Raising money for a non-profit organization? Try a personalized approach worldfree4u.site

 Raising money for a non-profit organization? Try a personalized approach worldfree4u.site

A new report showed that small changes on the part of the gift department staff - such as getting to know the giver - can be of great benefit to their organizations.

Many nonprofits are involved in trade that needs to be abandoned, said Joe Pulizzi, who funded a charity in Cleveland with his wife. Photo ... Angelo Merendino for The New York Times

Paul Sullivan

An annual gala for a non-profit group, even if it has a good reason? Seems pretty old fashioned. Those glossy annual reports? The money could have been better spent. And please, no general requests for money.

At least that is how more and more affluent people view their relationships with nonprofits seeking donations, according to a new report, Transforming Major Donor Partnerships, by the Leadership Story Lab, which works with companies and nonprofits. organizations for their messaging. The report found that the wealthy would prefer nonprofit groups to update their approaches and make their presentations more personalized.

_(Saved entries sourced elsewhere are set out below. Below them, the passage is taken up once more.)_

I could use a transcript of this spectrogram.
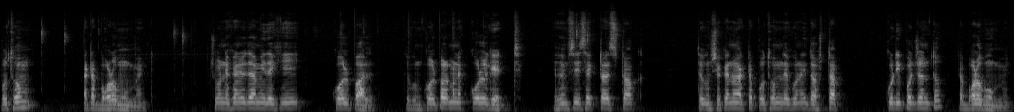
প্রথম একটা বড় মুভমেন্ট চলুন, এখানে যদি আমি দেখি কোলপাল। দেখুন, কোলপাল মানে কোলগেট, এফএমসি সেক্টর স্টক। দেখুন, সেখানেও একটা প্রথম, দেখুন, এই দশটা কুড়ি পর্যন্ত একটা বড় মুভমেন্ট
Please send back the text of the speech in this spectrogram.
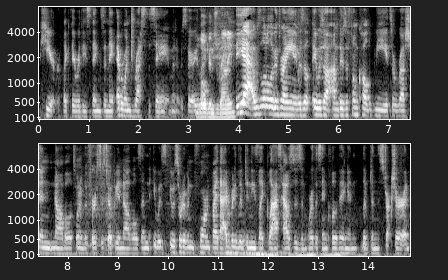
here, like there were these things, and they everyone dressed the same, and it was very like, Logan's running. yeah, it was a little Logan's Running. It was a, it was a, um. There's a film called We. It's a Russian novel. It's one of the first dystopian novels, and it was it was sort of informed by that. Everybody lived in these like glass houses and wore the same clothing and lived in the structure, and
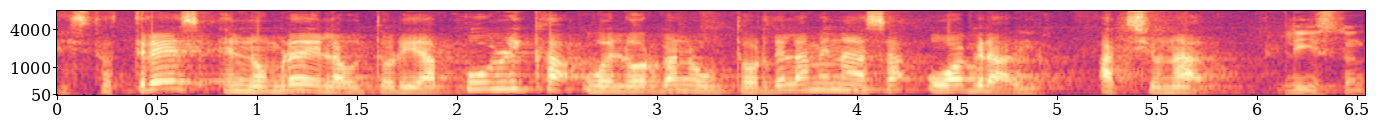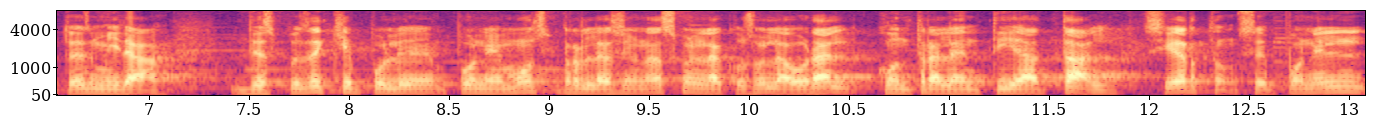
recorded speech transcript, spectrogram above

The report looks at three areas where small changes on the part of the gift department staff can greatly benefit their nonprofit organizations. Its goal is to show how many self-made donors are driven not so much by the need for public recognition as by the desire to solve the problem. In fact, the report found that too much public acceptance could scare off some sponsors.

Joe Pulizzi, a marketing and communications entrepreneur from Cleveland, is typical of wealthy donors disenchanted with the traditional ways nonprofit groups interact with them.

He and his wife, Pam, have an autistic son who benefited from intensive speech therapy, and they wanted their money to be passed on to families who could not afford a speech therapist when insurance did not cover the costs or only rarely covered them.

Mr Pulizzi said they were invited to galas, which they consider a waste of money. One organization asked him to join its board, which he did, but he did not like what he saw. He said there was nothing illegal. It's just that, in his opinion, too much of the money donated went to pay off debt and cover significant overhead costs.

When it came time to spend a dollar and see what it took, I didn't feel comfortable sitting at the board knowing what I knew,said Mr Pulizzi.

Therefore, in 2014, the couple created the Orange Effect Foundation, which pays speech therapists for approximately 200 children with autism. Two years later, the couple sold their company to the Content Marketing Institute for $ 17.6 million.

Esther Choi, president of the Leadership Story Lab and author of the report, said that the gifts department did not always know the story of a potential donor and instead of asking specific questions, they talked about the greatness of their organization.